Arriving at Crow Hill I felt relaxed (unusual for me on race day) as I had taken the pressure off by saying just go along and ride.

Practise went well and my ankle felt alright and as long as I clipped out gently,  it didn’t cause too much agro. The course at Crow Hill is great, relatively flat with twisty sections in the forest, tied together with fire road. It was rather slippy in places and a few tree roots were already starting to lose their bark and reveal white flesh which was being polished under so many people taking the same line!

I finished my practise lap in time to see Fred, who I coach and who now races for Pedal 2 Pedal, ride home to take third place in the under nines race. After watching his podium, feeling very proud of his achievements  I went off to warm up.

Arriving on the start line I still felt calm, which was a nice change from my normal nervous feeling!

Start of the cross country race at crow hill, new forest

The race started on an incline and I got a great start, unlike last week in the Nationals and left the arena in fourth position. This huge burst of energy cost me though and as I recovered in the single track and the path opened up I was over taken by a couple of riders but kept pressing on.  A silly mistake on a corner in my first lap ended my grip on the group and cost me greatly in time.

I pushed on and felt okay during my second lap, even enjoying it to a certain extent. I hadn’t managed to take on as much water or food as I would usually, but as I was taking it slightly more gently than usual I thought I’d be okay. This was not to be the case and as I pulled up the hill ready for my third lap I knew my pace had dropped to a crawl! I pushed on the pedals but my legs had nothing left in them. My heart rate had dropped to around 166bpm so I knew I had loads more to give,  but my strength had been sucked away and my tired legs felt heavy.

Someone once told me that when things are tough, all you can keep doing is the right thing, so today that’s what I did. I kept turning the pedals and pushed as much as I could making the most of the downhills to recover and altering my cadence to ease the pressure on my legs and ankle which was now starting to feel a bit sore.

Racing southern cross country series

Coming into my fourth lap knowing I had two more to go was hard work. When you have lost touch with other riders it makes it ten times more difficult to push on because you have nothing  in your sights to push on to!

As I was coming back round to cross the arena Cat Ross (Specialized Ruslip) over took me, I felt a wave of disappointment at being lapped as well as a tiny bit of relief at not having to do a fifth lap.

Every race I learn something different. Today I learnt that a big sprint start will cost me dearly in energy so to make sure I am fuelling well.

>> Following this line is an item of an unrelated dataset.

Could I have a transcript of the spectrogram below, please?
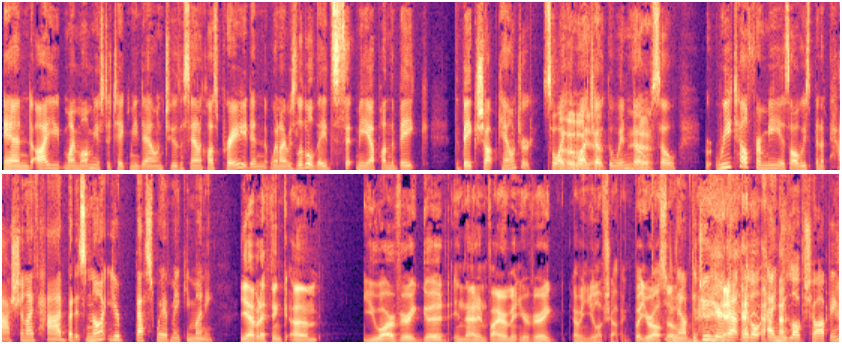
and I, my mom used to take me down to the Santa Claus parade, and when I was little, they'd sit me up on the bake the bake shop counter so I could Oh, watch yeah. out the window. Yeah. So. Retail for me has always been a passion I've had, but it's not your best way of making money. yeah. But I think um, you are very good in that environment. You're very. I mean, you love shopping, but you're also Now, did you hear that little? And you love shopping.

Thank you to Bike Fixers for making sure my bike was in tip top condition, Grip Grab for keeping me warm (I needed my leg warmers today) and Dog Tag for your support with Pedal 2 pedal.